+44 (0) 20 3265 1052 or Email me
The long delays and cancellations caused by the increased security precautions at UK airports in August prompted many travelers to examine their holiday insurance, to see whether they were entitled to compensation. Alas, the answer in almost every case was that the inconvenience and expense attributable to a terrorist threat is specifically excluded.
Insurance companies are increasingly resistant to travel claims in general
Few would consider this example unreasonable but many are finding insurance companies increasingly resistant to travel claims in general. Unresolved issues that reach the Financial Ombudsman account for nearly one in seven complaints received by his department. One of the reasons for the insurers’ harsh approach is that people who in other circumstances would not dream of breaking the law, apparently suspend their ethical considerations when making a claim on their travel insurance. According to a new survey, more than two thirds of travellers admit that they would be willing to submit a dishonest claim to an insurer, by inflating its value by at least one third. UK insurers’ own figures suggest that one in ten travel claims may be bogus, costing the industry almost £100 million a year.
It is important to read the policy detail - check maximum limits of cover and excess amount
To be sure that a legitimate claim will be met, it is important first of all to read the policy detail.
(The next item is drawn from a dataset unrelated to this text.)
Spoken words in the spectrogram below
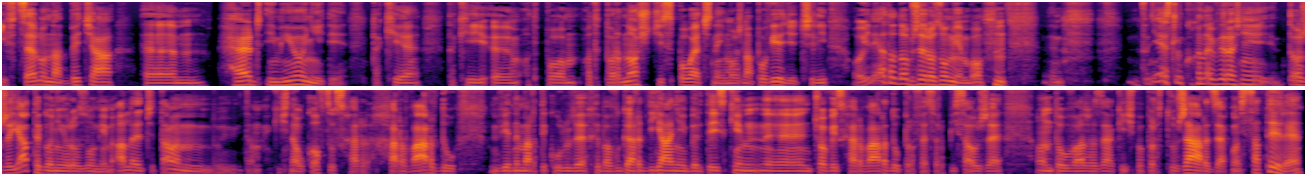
i w celu nabycia herd immunity, takie, takiej odpo, odporności społecznej, można powiedzieć. Czyli o ile ja to dobrze rozumiem, bo hmm, to nie jest tylko najwyraźniej to, że ja tego nie rozumiem, ale czytałem tam jakichś naukowców z Harvardu w jednym artykule, chyba w Guardianie brytyjskim, y, człowiek z Harvardu, profesor pisał, że on to uważa za jakiś po prostu żart, za jakąś satyrę,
Check the maximum limits of cover and whether the excess (the amount you must pay yourself) applies to each individual item within each category. If it does, a single theft involving a series of items, such as cash, camera, passport, can result in several hundred pounds worth of valuables being automatically excluded.
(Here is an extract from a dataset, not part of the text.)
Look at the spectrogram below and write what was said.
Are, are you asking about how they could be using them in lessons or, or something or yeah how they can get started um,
You will require proof of purchase of expensive items
Expect the insurers to require proof of purchase of expensive items, which might include jewellery, a watch or a video camera. Identify such purchases on your credit card statement or, better still, keep the till receipt in a safe place. Before taking such items abroad, photograph them in their usual surroundings at home.
Report loss of luggage before you leave the airport luggage hall
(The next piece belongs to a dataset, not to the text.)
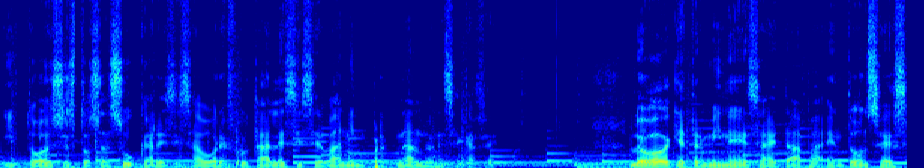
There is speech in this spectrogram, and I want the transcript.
y todos estos azúcares y sabores frutales y se van impregnando en ese café. Luego de que termine esa etapa, entonces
If an airline loses your luggage, report the problem before you leave the baggage hall. You need to complete what is known as a Property Irregularity Report (PIR). If the luggage does not turn up later, ask the airline for a letter confirming your loss and keep the baggage check. This is usually stapled to your departure ticket or boarding pass.
Notify your insurers of any possible hazardous activity
Err on the side of caution in informing your insurers of every conceivable fact that may be relevant to a future claim. It may sound absurd to tell the insurance company you intend to play tennis at your villa or complete a round of golf each day before breakfast, but claims related to injuries resulting from both these largely harmless activities have been disallowed because insurers were not informed in advance. Most people would acknowledge that jet-skiing is a hazardous sport that should be notified but many insurers have the same view of sailing and horse riding.
The more valuable the item, the more care you must devote to preventing its loss
Another contentious issue is the level of care you are expected to take with your belongings. The general principle is, the more valuable the item, the more care you must devote to preventing its loss. If you leave an item of even modest value unattended in a public place while you go swimming or visit a toilet, the insurance company is almost certain to refuse to pay out. But if you were momentarily distracted and robbed by a sneak thief, your claim would be much more likely to be accepted. However tedious it may be, obtaining a report of the incident from the local police is now considered essential.
Not all medical expenses are necessarily refunded
In medical claims, even if you do not possess or make use of a European Health Insurance Card (EHIC) when receiving treatment in France, some insurers have begun to calculate the percentage they reimburse as though you had received free or reduced cost medical care, or had been able to claim back some of your medical expenses from the UK Department of Health.
Send original documents by Special Delivery
Almost all insurers insist on claims being accompanied by the originals of supporting documents, not by photocopies. If originals are lost in the post, or there is a dispute about whether they have been received by the insurer, this is almost always fatal to the claim, even if you have kept copies of all the documentation. Eliminate this risk by sending everything by Special Delivery and checking on the Post Office website that your letter has indeed been delivered. Insurers will rarely, if ever, give you the benefit of the doubt.
From our September 2006 newsletter